Cite commonly held beliefs –Making reference to commonly shared belief structures is a powerful appeal to logic. Allude to history, religious texts, great literature, or mythology –Citing a common reference can enliven and strengthen an otherwise dense or obscure argument. Manipulate the style –Style is very much part of the appeal through logos, especially considering the fact that schemes of repetition serve to produce coherence and clarity, obvious attributes of the appeal to reason.
Draw analogies/ create metaphors –Analogies and metaphors can serve to elucidate points in an appeal to reason. Order chronologically –Simply providing a chronological framework can sometimes prove to be a powerful appeal to reason. Provide evidence, classify evidence, cite authorities, quote research, and use facts –All of the previous techniques can strengthen an appeal to reason through effective use of research and data
Theorize about cause and effect –Attempting to establish a causal relationship is a powerful appeal to the use of reason. Employ various modes of discourse for specific effects –Discourse is a mode of organizing thoughts and ideas. Depending on the rhetorical effect intended, different means of discourse strategies might provide more effective than others. Provide testimony –Sometimes the use of expert testimony can be a logical appeal.
Common Logical Fallacies Ad hominem fallacy –An attack of the person, rather than an attack of the argument. Ad populum fallacy –An appeal to popularity, rather than value. Begging the question –The conclusion is included as a premise of the argument. Another common context is when a proposition is assumed without proof in a context where proof is needed to establish the proposition Either/ or reasoning –Falsely presenting the conclusion as one of two alternatives when there, in fact, might be many possible alternatives

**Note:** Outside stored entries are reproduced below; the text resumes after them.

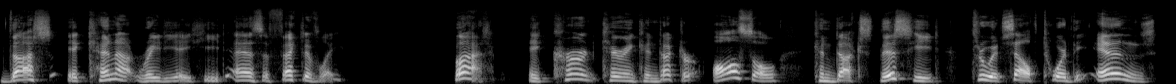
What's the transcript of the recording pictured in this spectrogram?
Thus, it cannot radiate heat as effectively. But a current carrying conductor also conducts this heat through itself toward the ends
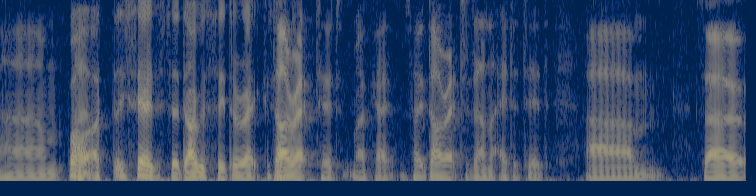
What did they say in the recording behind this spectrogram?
Um, Well, uh, I, you say edited. I would say directed. directed. Okay. So directed and edited. Um, so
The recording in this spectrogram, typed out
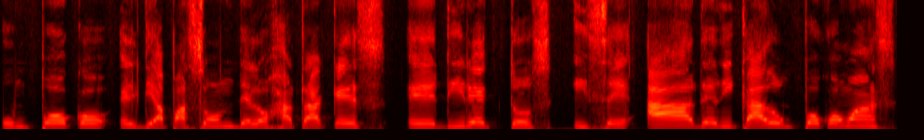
un poco el diapasón de los ataques eh, directos y se ha dedicado un poco más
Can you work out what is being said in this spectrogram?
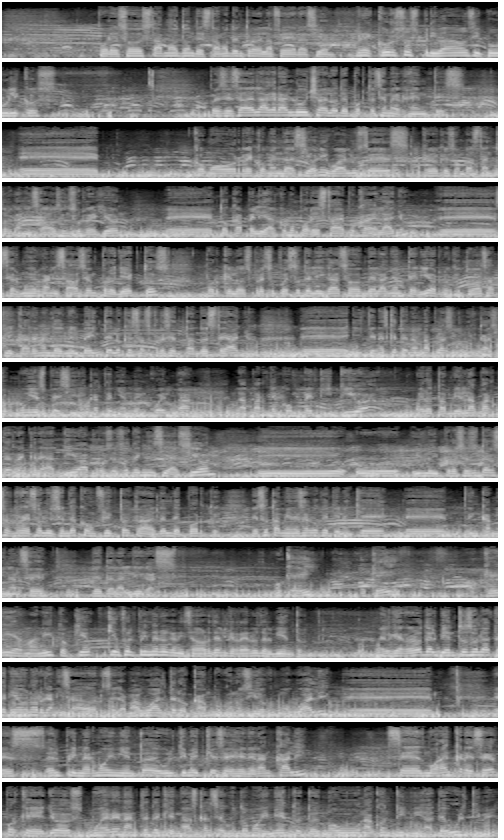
Por eso estamos donde estamos dentro de la federación. Recursos privados y públicos pues esa es la gran lucha de los deportes emergentes. Eh, como recomendación, igual ustedes creo que son bastante organizados en su región. Eh, toca pelear como por esta época del año, eh, ser muy organizados en proyectos, porque los presupuestos de liga son del año anterior. Lo que tú vas a aplicar en el 2020 es lo que estás presentando este año. y tienes que tener una planificación muy específica teniendo en cuenta la parte competitiva, pero también la parte recreativa, procesos de iniciación y, y, procesos de resolución de conflictos a través del deporte. Eso también es algo que tienen que eh, encaminarse desde las ligas. Ok, ok, ok, hermanito. ¿Quién, ¿Quién fue el primer organizador del Guerreros del Viento? El Guerreros del Viento solo ha tenido un organizador, se llama Walter Ocampo, conocido como Wally. Eh, es el primer movimiento de Ultimate que se genera en Cali se demora en crecer porque ellos mueren antes de que nazca el segundo movimiento, entonces no hubo una continuidad de Ultimate.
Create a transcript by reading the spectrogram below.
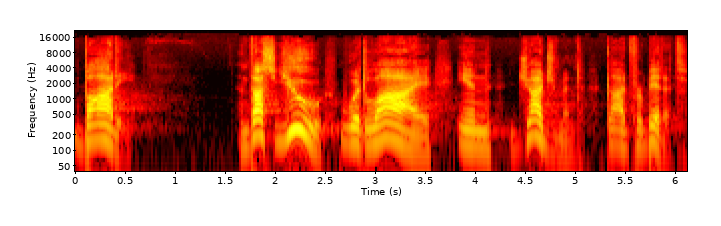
body. And thus you would lie in judgment. God forbid it.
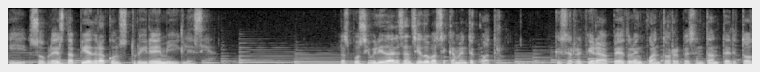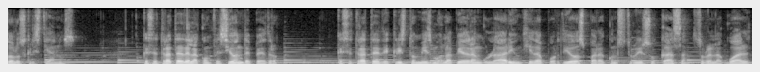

Hasty generalization –Drawing a conclusion based on an insufficient sample size. Non sequitur –Latin for “does not follow.” The conclusion does not follow from the premises. Pedantry –Pedantry is an excessive concern with minor details. Proving an inconsequential detail false does not prove the argument false. Post hoc, ergo propter hoc –“After this, therefore because of this.” Assuming that because something occurs after a preceding action it is caused by it without proving the causal link.